Posted by yellowdog on Sep 22, 2017 11:49:28 AM
New Zealand Trout Fly Patterns
As a rule, the trout of New Zealand are usually more concerned about how you present the fly rather than what you present, so it is imperative that you practice for accuracy and delicacy before you embark on your journey to NZ. As such, there is no reason to bring every trout fly that you own. In fact, doing so can sometimes prove to be a hassle as you enter the country and pass through Customs, which is notoriously stringent when it comes to anything that has come into contact with foreign water and/or soil. Many of the guides and all of the lodges that Yellow Dog works with in New Zealand offer packages that include not just flies, but tippet and leaders as well so that you can leave your gear at home.
However, if you must bring your own flies (and it is totally okay if you do), we always suggest that anglers follow the K.I.S.S. (Keep It Simple, Silly) principle and only bring along a handful of patterns that they trust the most—in a range of different sizes. Basic, minimalist, general – these are all terms that should guide you as you pick out which flies to bring with you.
To help you narrow things down to one or two fly boxes, we have come up with a list of the classic patterns that will float you (no pun intended) through most ordinary situations on the river. And, in the spirit of the K.I.S.S. principle, we are making this list short and sweet!
Any discussion of New Zealand’s most beloved fly patterns would be woefully lacking without mention of cicada patterns (in olive, tan, and black). The cicada hatch is an annual phenomenon that typically takes place throughout the month of February each year, and many anglers will plan their trips to coincide with this storied event. These terrestrial insects fill the air in search of a mate and will often get blown down onto the water’s surface where anxious trout will dart over and eat them with heart-stopping ferocity! There is truly no more thrilling fly in the New Zealand top water game than a cicada pattern.
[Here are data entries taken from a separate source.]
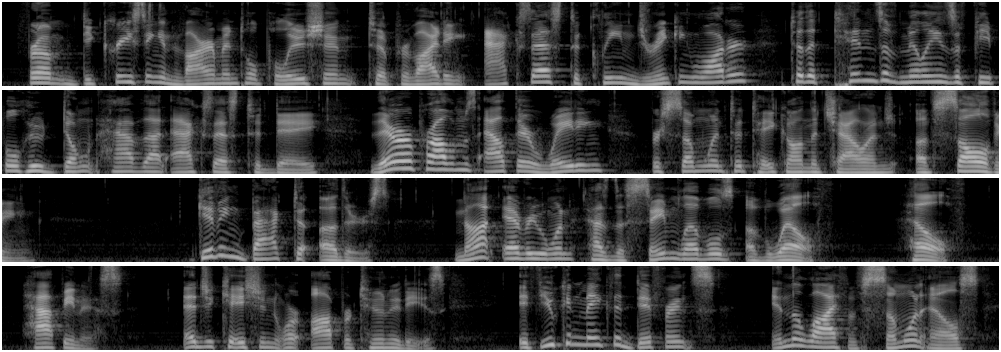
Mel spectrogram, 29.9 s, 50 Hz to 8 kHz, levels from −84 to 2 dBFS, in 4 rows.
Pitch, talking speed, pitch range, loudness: 155 Hz, 135 wpm, 130-180 Hz, -30 LUFS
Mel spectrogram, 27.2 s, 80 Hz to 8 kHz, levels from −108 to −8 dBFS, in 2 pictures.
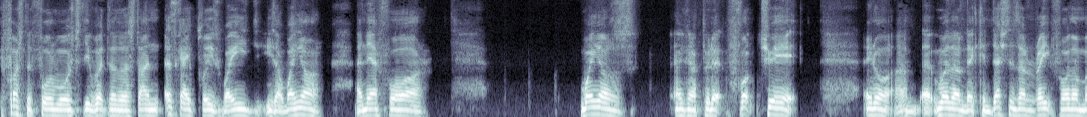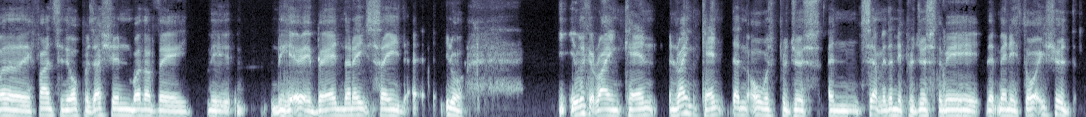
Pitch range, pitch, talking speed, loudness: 100-115 Hz, 110 Hz, 165 wpm, -13 LUFS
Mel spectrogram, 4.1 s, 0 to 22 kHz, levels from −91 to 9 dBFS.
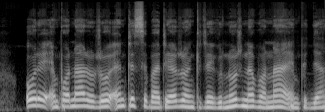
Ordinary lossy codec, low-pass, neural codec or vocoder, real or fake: Opus, 32 kbps; 19.8 kHz; vocoder, 44.1 kHz, 128 mel bands every 512 samples, BigVGAN v2; fake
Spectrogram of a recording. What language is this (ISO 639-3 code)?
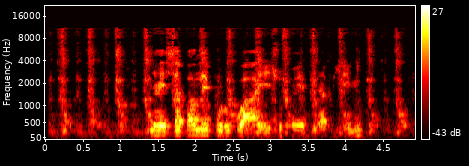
grn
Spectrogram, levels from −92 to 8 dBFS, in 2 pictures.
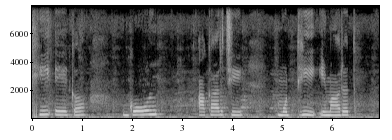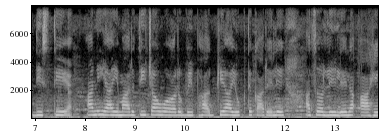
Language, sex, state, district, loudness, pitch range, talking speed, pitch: Marathi, female, Maharashtra, Aurangabad, -18 LUFS, 220-255 Hz, 80 wpm, 240 Hz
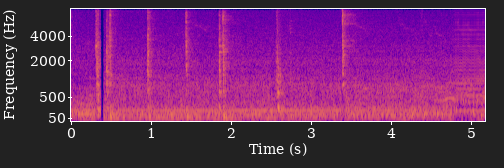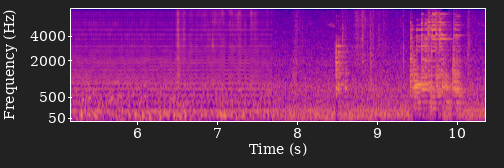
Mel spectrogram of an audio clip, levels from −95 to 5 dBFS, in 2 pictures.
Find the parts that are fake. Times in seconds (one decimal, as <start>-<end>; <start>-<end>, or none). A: 4.8-7.7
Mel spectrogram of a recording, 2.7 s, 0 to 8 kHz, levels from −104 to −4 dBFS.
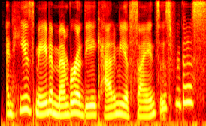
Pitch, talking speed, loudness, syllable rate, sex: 215 Hz, 285 wpm, -17 LUFS, 7.0 syllables/s, female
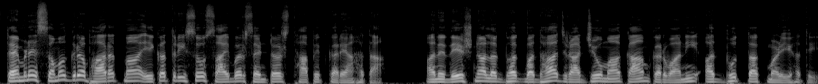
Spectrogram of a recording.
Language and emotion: Gujarati, neutral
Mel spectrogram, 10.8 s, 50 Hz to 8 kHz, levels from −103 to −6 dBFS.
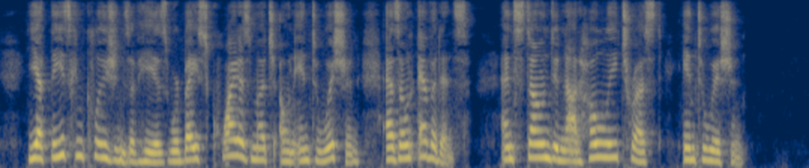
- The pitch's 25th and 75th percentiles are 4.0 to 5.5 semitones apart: Yes, average, 4.9 semitones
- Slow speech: Yes, slow, 120 wpm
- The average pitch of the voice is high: Yes, high, 205 Hz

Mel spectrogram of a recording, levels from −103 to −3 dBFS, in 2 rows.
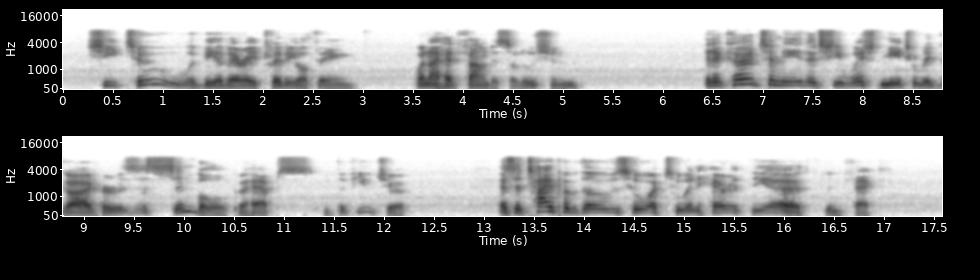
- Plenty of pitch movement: Yes, wide, 7.0 semitones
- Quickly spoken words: No, average, 155 wpm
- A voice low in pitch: No, medium, 160 Hz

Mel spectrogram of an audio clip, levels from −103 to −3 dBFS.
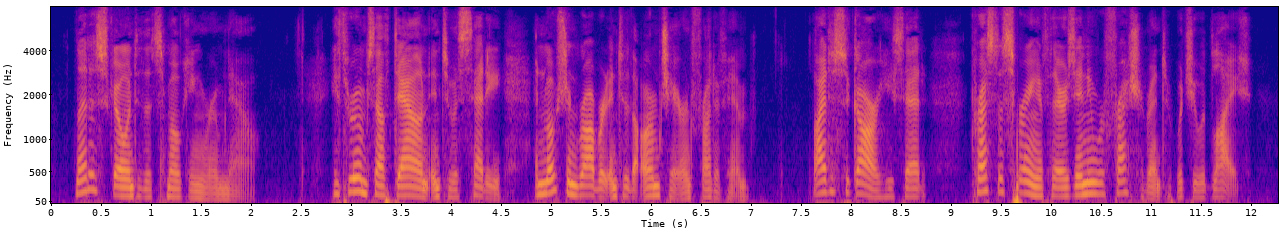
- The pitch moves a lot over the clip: Yes, wide, 5.9 semitones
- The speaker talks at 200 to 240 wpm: Yes, fast, 205 wpm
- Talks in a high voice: No, medium, 140 Hz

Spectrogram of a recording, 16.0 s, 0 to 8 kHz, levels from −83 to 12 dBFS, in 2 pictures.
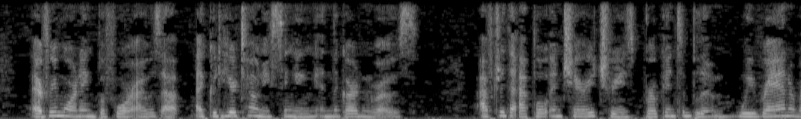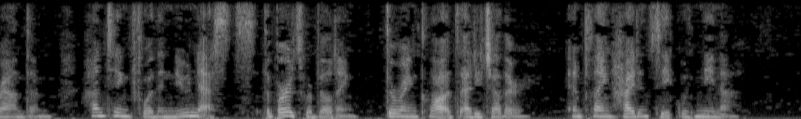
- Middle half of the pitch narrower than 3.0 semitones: Yes, narrow, 2.6 semitones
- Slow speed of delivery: No, average, 185 wpm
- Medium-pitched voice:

This is a favorite fly of most kiwi guides since it performs well in all types of water from small backcountry streams to big stillwaters. The blowfly represents the common house fly and is tied humpy-style with either green or blue tinsel under a black foam body with a white wing, which is great for visibility. Its deer hair construction allows it to float like a cork all day, making it a good indicator fly below which to trail a small, dark nymph. This fly, in sizes #10 to #14, is most effective during the warmer months of summer.
3. Green (Manuka) Beetle
This is a popular dry fly pattern in New Zealand, as it can be very productive during the early parts of the season. Green Beetles should be tied with an iridescent wing case (using raffia or a similar material) to make them visible when they are blown onto the water’s surface during the day. Beetles are very compact, protein-rich insects that represent an important food source for trout, which is why this fly should be a staple in your NZ fly box. Trout love Brown Beetles as well, but they are only active at night, which makes them less useful flies to the angler who prefers to fish during the daytime.
4. Hare + Copper
This beefy nymph is easily one of the most effective and well-known flies that an angler can use in New Zealand because it imitates a plethora of aquatic insects. Many guides will often tie it rough and scruffy so that it appears as “buggy” as possible. Many will add a big copper or flashy tungsten bead head to get it down in the water column so that it tumbles along the riverbed like a natural nymph. The hare and copper is a very general pattern that can represent anything from caddis to mayfly nymphs and it is this dynamic nature that allows this fly to catch fish throughout the season. This one is easy to tie and is effective in a wide range of sizes from #10 to #20.
5. Willow Grub
While New Zealand doesn’t necessarily have several distinctive insect hatches that occur at regular, predictable times throughout the season, there are a few exceptions to that rule. One would be the cicada hatch; the other would be the willow grub “hatch” in which these tiny terrestrials emerge from the pockets on willow leaves and fall from the branches that overhang lowland streams, providing a succulent meal for hungry trout from December until March or even April. The trout that feed on these grubs tend to be more challenging, so fishing this fly can be a technical undertaking—but very rewarding when executed properly.
6. Adams (or any variation thereof)
Whether it is the classic Adams dry fly, the Parachute Adams, or even a Purple Haze, this common mayfly imitator is extremely versatile and very productive when presented to selective trout. It rides low in the water, which makes for easier hookups and it is easy to present delicately since it small and light. We think it’s fair to say that this fly induces more surface eats than any other fly in the world of trout fishing. If you have a range of these in your fly box, in sizes #10 to #16, you will be well equipped to take on most of the surface-eaters you will encounter during the peak summer months in New Zealand.
Topics: Freshwater Fly Fishing